The non-linear plot, shifting back and forth in time from the 1940s to 1960s, mainly concerns Andrew Hale, a scholar and occasional operative for a secret British spy organization. Early in World War II, Hale is recruited as part of Operation Declare, an investigation of the true nature of several mysterious beings living on Mount Ararat, and how the Soviet Union has attempted to harness their vast supernatural powers. In this effort he is opposed by real-life communist traitor Kim Philby, a supporting character in the novel, who did travel extensively in the region. The novel proposes that The Great Game, the prolonged strategic conflict between the British and Russian empires in the 19th century over domination of Central Asia, was actually part of Operation Declare. The Okhrana, or Tsarist secret police, are cast as the Russian counterpart to Operation Declare.
A sub-plot concerns Hale's on-off romance with Spaniard Elena Teresa Ceniza-Bendiga. A devoted Comintern agent and lapsed Catholic when she first meets Hale, Ceniza-Bendiga eventually rejects communism. While imprisoned in Moscow's notorious Lubyanka prison, she returns to her faith upon discovering the horrible motivation behind the deliberate mass starvation and violent political purges of Stalinist Russia: the placation of an entity called Zat al-Dawahi ("Mistress of Misfortunes") or Machikha Nash ("our stepmother") a demonic being who demanded human sacrifice in exchange for protecting the nation from foreign invasion.
In a brief afterword, Powers discusses some of his sources and writing methods. Philby's father, St. John Philby, was a noted Arabist whose book The Empty Quarter (on the desert region Rub' al Khali) was extensively used as source material for the novel. Rudyard Kipling's 1901 novel Kim, about the Great Game, also supplied inspiration and epigraphs. Powers's self-imposed rules prohibited him from disregarding established historical facts and timelines, instead finding alternate explanations for events (e.g., a real-life 1883 earthquake near Mount Ararat is part of the novel's backstory; and a peripheral comment attributed to British Army officer T.E. Lawrence by playwright George Bernard Shaw is interpreted as proof of Lawrence's involvement in Operation Declare.)

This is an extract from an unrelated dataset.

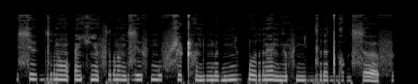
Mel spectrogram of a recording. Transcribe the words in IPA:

In 2001 Declare won both the World Fantasy Award for Best Novel and the International Horror Guild Award for Best Novel, and was nominated for a Locus Award. It also appeared on the final ballot for the Nebula Award, however it was later determined to be ineligible because of the limited edition that appeared the year prior to the trade edition. It was published in the UK for the first time in 2010 and subsequently shortlisted for the 2011 Arthur C Clarke Award for best science fiction novel.